» **Your assignment**: When you reach the line with "What is the transcript of this spectrogram?" in the data below, begin printing lines exactly, and stop once the line with "I want you to" has been printed.

[Collected data entries]
+ + +

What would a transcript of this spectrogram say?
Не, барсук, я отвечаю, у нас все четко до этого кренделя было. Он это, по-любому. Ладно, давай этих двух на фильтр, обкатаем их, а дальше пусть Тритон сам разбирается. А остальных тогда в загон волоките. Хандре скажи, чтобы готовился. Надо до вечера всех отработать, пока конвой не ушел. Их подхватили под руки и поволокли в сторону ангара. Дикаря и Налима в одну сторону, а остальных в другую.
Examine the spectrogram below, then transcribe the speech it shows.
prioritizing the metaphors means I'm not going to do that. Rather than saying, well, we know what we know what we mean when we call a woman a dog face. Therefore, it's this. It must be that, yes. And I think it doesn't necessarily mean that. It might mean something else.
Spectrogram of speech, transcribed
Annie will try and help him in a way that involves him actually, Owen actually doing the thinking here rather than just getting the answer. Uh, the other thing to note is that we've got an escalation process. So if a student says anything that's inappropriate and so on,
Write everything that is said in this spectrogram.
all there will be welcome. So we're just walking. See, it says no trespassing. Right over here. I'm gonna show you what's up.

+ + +

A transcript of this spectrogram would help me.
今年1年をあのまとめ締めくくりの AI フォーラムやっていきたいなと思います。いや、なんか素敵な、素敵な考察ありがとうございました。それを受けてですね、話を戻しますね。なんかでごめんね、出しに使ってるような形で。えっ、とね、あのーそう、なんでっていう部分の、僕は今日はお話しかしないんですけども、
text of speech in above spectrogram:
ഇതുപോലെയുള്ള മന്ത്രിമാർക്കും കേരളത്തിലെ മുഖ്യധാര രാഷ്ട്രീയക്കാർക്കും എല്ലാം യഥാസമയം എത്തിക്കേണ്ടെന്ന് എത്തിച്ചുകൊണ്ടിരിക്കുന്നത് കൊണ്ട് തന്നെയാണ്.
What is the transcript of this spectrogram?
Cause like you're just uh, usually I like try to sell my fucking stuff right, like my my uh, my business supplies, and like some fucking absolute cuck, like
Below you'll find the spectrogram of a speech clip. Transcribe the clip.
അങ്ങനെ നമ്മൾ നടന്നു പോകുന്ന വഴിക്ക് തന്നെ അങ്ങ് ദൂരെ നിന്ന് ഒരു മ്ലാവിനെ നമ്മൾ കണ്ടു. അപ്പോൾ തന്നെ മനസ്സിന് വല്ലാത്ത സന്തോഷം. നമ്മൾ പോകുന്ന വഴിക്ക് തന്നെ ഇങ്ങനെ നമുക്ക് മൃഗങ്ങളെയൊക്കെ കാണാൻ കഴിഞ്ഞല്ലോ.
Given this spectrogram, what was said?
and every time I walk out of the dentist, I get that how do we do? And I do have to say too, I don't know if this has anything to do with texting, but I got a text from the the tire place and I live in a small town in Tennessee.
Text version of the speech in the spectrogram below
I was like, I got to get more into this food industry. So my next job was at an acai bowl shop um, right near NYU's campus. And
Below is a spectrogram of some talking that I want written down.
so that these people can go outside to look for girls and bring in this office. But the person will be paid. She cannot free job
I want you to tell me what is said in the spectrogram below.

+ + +

» **Answer area**:
What is the transcript of this spectrogram?
Cause like you're just uh, usually I like try to sell my fucking stuff right, like my my uh, my business supplies, and like some fucking absolute cuck, like
Below you'll find the spectrogram of a speech clip. Transcribe the clip.
അങ്ങനെ നമ്മൾ നടന്നു പോകുന്ന വഴിക്ക് തന്നെ അങ്ങ് ദൂരെ നിന്ന് ഒരു മ്ലാവിനെ നമ്മൾ കണ്ടു. അപ്പോൾ തന്നെ മനസ്സിന് വല്ലാത്ത സന്തോഷം. നമ്മൾ പോകുന്ന വഴിക്ക് തന്നെ ഇങ്ങനെ നമുക്ക് മൃഗങ്ങളെയൊക്കെ കാണാൻ കഴിഞ്ഞല്ലോ.
Given this spectrogram, what was said?
and every time I walk out of the dentist, I get that how do we do? And I do have to say too, I don't know if this has anything to do with texting, but I got a text from the the tire place and I live in a small town in Tennessee.
Text version of the speech in the spectrogram below
I was like, I got to get more into this food industry. So my next job was at an acai bowl shop um, right near NYU's campus. And
Below is a spectrogram of some talking that I want written down.
so that these people can go outside to look for girls and bring in this office. But the person will be paid. She cannot free job
I want you to tell me what is said in the spectrogram below.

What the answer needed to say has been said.